Colombia is known worldwide as a huge coffee producer, they also claim that their coffee is the best. This serious self-designation shouldn’t be taken lightly and therefore it was crucial for us to visit a coffee plantation while we were in Colombia. What? It wasn't a self accusation but it is worldly known? Well, it just makes a visit to a coffee plantation while in Colombia even more crucial, innit?
Colombia is the third biggest coffee producer after Brazil and Vietnam. Indonesia lays on the 4th in this rank.

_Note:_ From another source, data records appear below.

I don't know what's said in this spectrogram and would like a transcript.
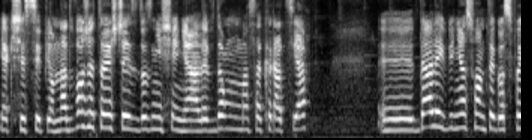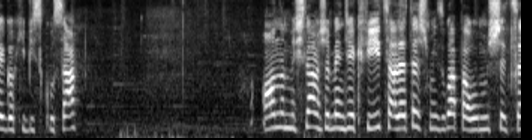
Jak się sypią. Na dworze to jeszcze jest do zniesienia, ale w domu masakracja. Yy, dalej wyniosłam tego swojego hibiskusa. On myślałam, że będzie kwic, ale też mi złapał mszycę.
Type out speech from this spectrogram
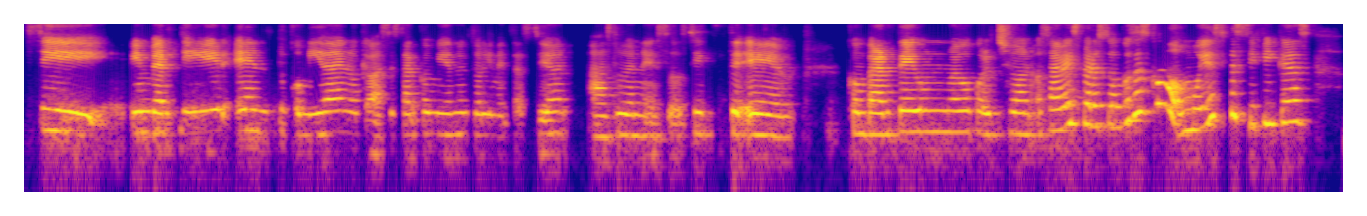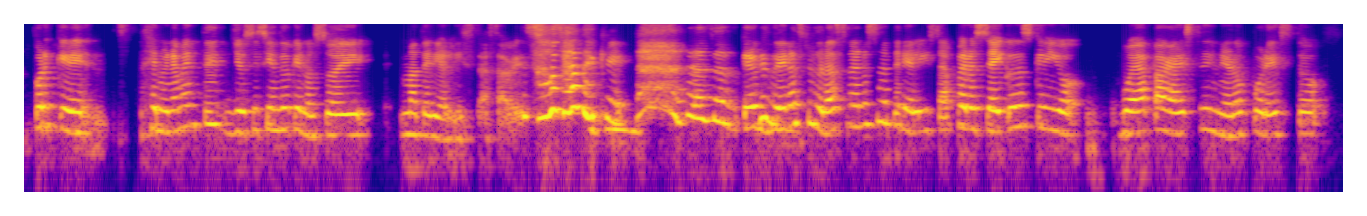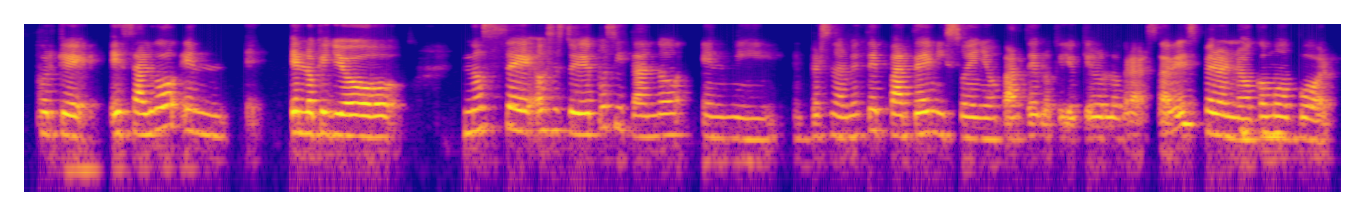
Si invertir en tu comida, en lo que vas a estar comiendo, en tu alimentación, hazlo en eso. Si te, em, comprarte un nuevo colchón, o sabes, pero son cosas como muy específicas porque genuinamente yo sí siento que no soy materialista, ¿sabes? O sea, de que, o sea, creo que soy de las personas menos materialista, pero sí hay cosas que digo, voy a pagar este dinero por esto, porque es algo en, en lo que yo, no sé, o sea, estoy depositando en mi, personalmente, parte de mi sueño, parte de lo que yo quiero lograr, ¿sabes? Pero no como por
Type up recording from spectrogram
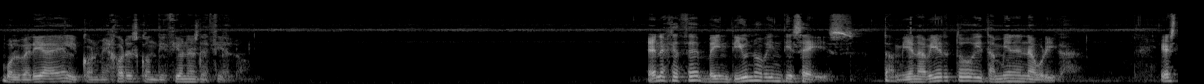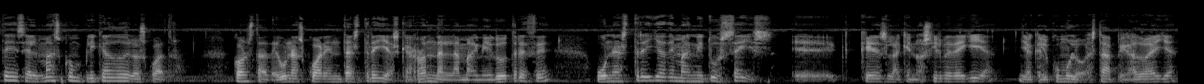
volveré a él con mejores condiciones de cielo. NGC 2126, también abierto y también en auriga. Este es el más complicado de los cuatro consta de unas 40 estrellas que rondan la magnitud 13, una estrella de magnitud 6, eh, que es la que nos sirve de guía, ya que el cúmulo está pegado a ella,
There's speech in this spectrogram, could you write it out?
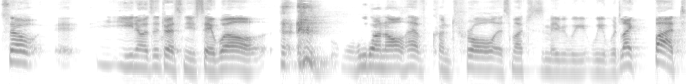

The Colombian Coffee region is known as Eje Cafetero or the coffee triangle, and do you know that in 2011, this region was declared as the “Coffee Cultural Landscape of Colombia”, a World Heritage site? Well, now you know and you’re welcome :) This coffee triangle is made up by tree main coffee producer areas: Caldas, Quindio, and Risalda. We went to Quindio area and stayed at Salento, a calm village in the north-east of Quindio. Check out my article about the village here.
There are few coffee plantations (or what they call it as fincas) located just about half of an hour from Salento. We decided to visit finca El Ocaso, a coffee plantation run by a family from generation to generation. El Ocaso has 6 coffee tours in English that start every two hours and the earliest starts at 9 AM. The regular tour fee was only about 4 USD per person and the tour itself lasted about an hour and a half.
How to get there
El Ocaso is located only 4 KM away from Salento, but since my tush wasn’t permitting me to walk, we rented a Willys from Salento mainsquare (plaza) for about 25$ for both of us, return trip. (in the high season, you could share the cost with other passengers that are going to the same place).
Standing on the back of the Willys seemed to be somekind of an adventure itself for tourists. They seemed to wait until the willy is full so they didn't have any choice but to hop on and try their best to latch themselves onto the jeep. Some even rent the Willys for themselves just to be able to experience that, like the pic shown here.
I, on the other hand, grew up in a third world country and I had my fair share latching on a running vehicle. I had to do this every now and then in high school as my only commuting option. So I could say "been there, done that, bought the T-shirt", and no, I was not interested to do it all over again although it seemed it's the cool way to ride a Willys.
The Willys drivers are very familiar with the coffee tours around Salento, they know which coffee tour starts at what time and they make sure you get there 15 minutes before the next available tour starts. I really love how simple it is to arrange activities in Salento. No hassle and no advance booking needed.
Our tour started at 1 PM and there were about 5 other people joining. Our guide, Jasmina, was very knowledgeable about Colombian coffee. The tour started with a 10 minutes quick class on how the coffee grows. According to Jasmina, Colombia mostly grows the mild and well balanced Arabica coffee beans. After the quick class, Jasmina let us plant our own coffee bean, which means in 15 to 20 years (if heaven permits), there will be a coffee tree in this plantation planted by a hot Indonesian. Ha!
After that she took us to the coffee plantation itself. The plantation let's the coffee plants grow as naturally as possible. They plant banana trees among the coffee plants and these trees serve as bug repellent for the coffee plants and at the same time the leaves of the banana serve as canopy to protect the coffee plant from direct sunlight, as Arabica coffee beans don’t grow well with too much heat from the sun.
Jasmina gave each of us a wooden basket fanny pack that we tied around our hips and she asked us to fill up the basket with red ripe coffee beans in 5 minutes. I got about 5 beans, and the others didn't do any better. We sucked as coffee bean pickers. In my defense, the tour group before us had picked all the beans, so there weren't much left..
If you ever wonder how many coffee beans does it takes to make a tiny cup of espresso, it takes approximately 40 beans. How do I know this? Jasmina told me.
In harvest season, this plantation cultivates hundreds of tons of perfectly ripe coffee beans. These beans will undergo a chain of process before it is finally bagged and sold around the world. High quality beans are mostly sold for export, which means most coffee beans sold IN Colombia itself is the 2nd class quality beans a.k.a the rejected-not-good-enough-for-selling beans. Sad truth.
All coffee plantations in Colombia are owned by Colombians themselves (cafeteros), and none are under any international company. Juan Valdez has become the trademark of Colombian coffee fair trade, so if you see this mark, it means it is 100% Colombian-grown and harvested coffee beans.
After learning how this Arabica magic beans are planted, grown, dried, and husked, Jasmina taught us how to prepare a cup of Colombian coffee. Different than the way the Europeans and the Middle Easterners prepare their coffee, the Colombians prefer their coffee to be thin and rather weak. Jasmina prepared us a cup of freshly brewed coffee, which honestly, was too mild to our taste, but very fragrant.
The overall experience at this coffee plantation was awesome, it's very interesting to know how our most favorite magic beans are produced. You see, the tour was very informative, active, and interactive. The kind of tour that would give you a memorable experience and at the same time broaden your knowledge. Loved it!